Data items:
================================

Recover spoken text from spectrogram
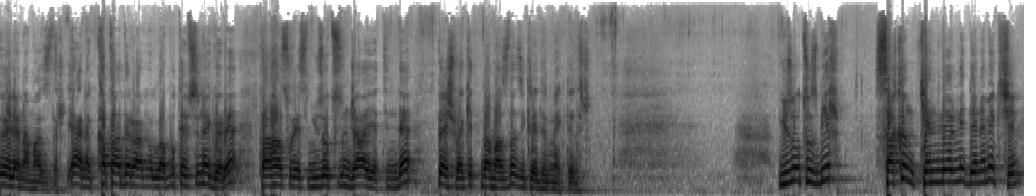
öğle namazıdır. Yani Katade Rahimullah bu tefsirine göre Taha suresinin 130. ayetinde 5 vakit namazda zikredilmektedir. 131. Sakın kendilerini denemek için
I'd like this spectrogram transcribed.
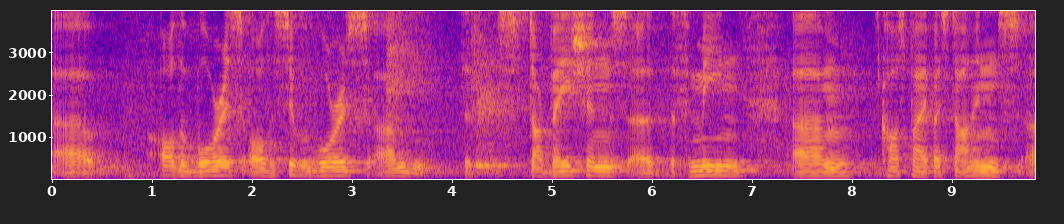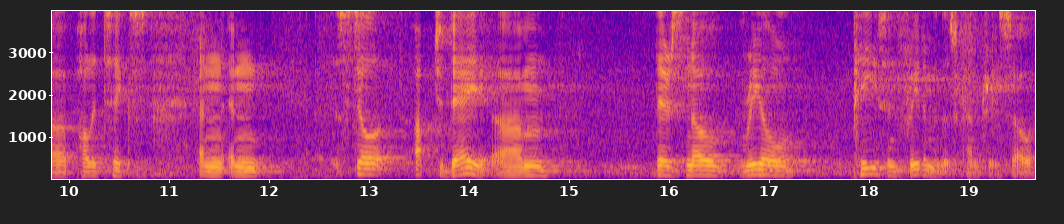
uh, all the wars, all the civil wars, um, the starvations, uh, the famine um, caused by, by Stalin's uh, politics, and, and still up today, um, there's no real peace and freedom in this country. So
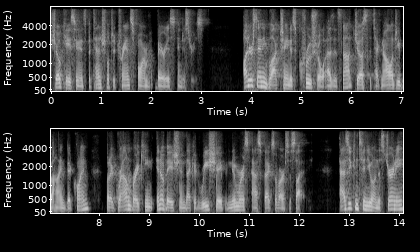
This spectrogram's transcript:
showcasing its potential to transform various industries. Understanding blockchain is crucial as it's not just the technology behind Bitcoin, but a groundbreaking innovation that could reshape numerous aspects of our society. As you continue on this journey,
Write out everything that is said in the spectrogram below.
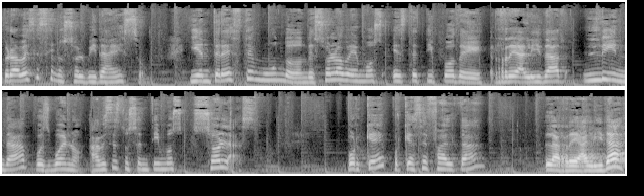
Pero a veces se nos olvida eso. Y entre este mundo donde solo vemos este tipo de realidad linda, pues bueno, a veces nos sentimos solas. ¿Por qué? Porque hace falta la realidad.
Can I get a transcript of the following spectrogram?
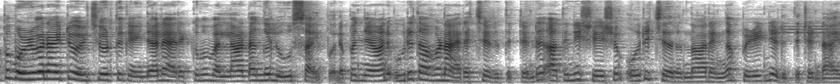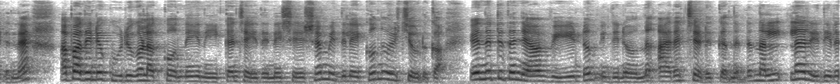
അപ്പോൾ മുഴുവനായിട്ട് ഒഴിച്ചു കൊടുത്ത് കഴിഞ്ഞാൽ അരക്കുമ്പോൾ വല്ലാണ്ടങ്ങ് ലൂസായിപ്പോലെ അപ്പം ഞാൻ ഒരു തവണ അരച്ചെടുത്തിട്ടുണ്ട്. അതിന് ശേഷം ഒരു ചെറുനാരങ്ങ പിഴിഞ്ഞെടുത്തിട്ടുണ്ടായിരുന്നേ. അപ്പോൾ അതിന്റെ കുരുകളൊക്കെ ഒന്ന് നീക്കം ചെയ്തതിന് ശേഷം ഇതിലേക്കൊന്ന് ഒഴിച്ചു കൊടുക്കുക എന്നിട്ട് ഇത് ഞാൻ വീണ്ടും ഇതിനൊന്ന് അരച്ചെടുക്കുന്നുണ്ട്. നല്ല രീതിയിൽ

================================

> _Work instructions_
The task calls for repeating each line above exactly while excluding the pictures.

> _Exercise result_
Recover spoken text from spectrogram
öğle namazıdır. Yani Katade Rahimullah bu tefsirine göre Taha suresinin 130. ayetinde 5 vakit namazda zikredilmektedir. 131. Sakın kendilerini denemek için
I'd like this spectrogram transcribed.
uh, all the wars, all the civil wars, um, the starvations, uh, the famine um, caused by, by Stalin's uh, politics, and, and still up today, um, there's no real peace and freedom in this country. So
This spectrogram's transcript:
showcasing its potential to transform various industries. Understanding blockchain is crucial as it's not just the technology behind Bitcoin, but a groundbreaking innovation that could reshape numerous aspects of our society. As you continue on this journey,
Write out everything that is said in the spectrogram below.
Pero a veces se nos olvida eso. Y entre este mundo donde solo vemos este tipo de realidad linda, pues bueno, a veces nos sentimos solas. ¿Por qué? Porque hace falta la realidad.
Can I get a transcript of the following spectrogram?
അപ്പോൾ മുഴുവനായിട്ട് ഒഴിച്ചു കൊടുത്ത് കഴിഞ്ഞാൽ അരക്കുമ്പോൾ വല്ലാണ്ടങ്ങ് ലൂസായിപ്പോലെ അപ്പം ഞാൻ ഒരു തവണ അരച്ചെടുത്തിട്ടുണ്ട്. അതിന് ശേഷം ഒരു ചെറുനാരങ്ങ പിഴിഞ്ഞെടുത്തിട്ടുണ്ടായിരുന്നേ. അപ്പോൾ അതിന്റെ കുരുകളൊക്കെ ഒന്ന് നീക്കം ചെയ്തതിന് ശേഷം ഇതിലേക്കൊന്ന് ഒഴിച്ചു കൊടുക്കുക എന്നിട്ട് ഇത് ഞാൻ വീണ്ടും ഇതിനൊന്ന് അരച്ചെടുക്കുന്നുണ്ട്. നല്ല രീതിയിൽ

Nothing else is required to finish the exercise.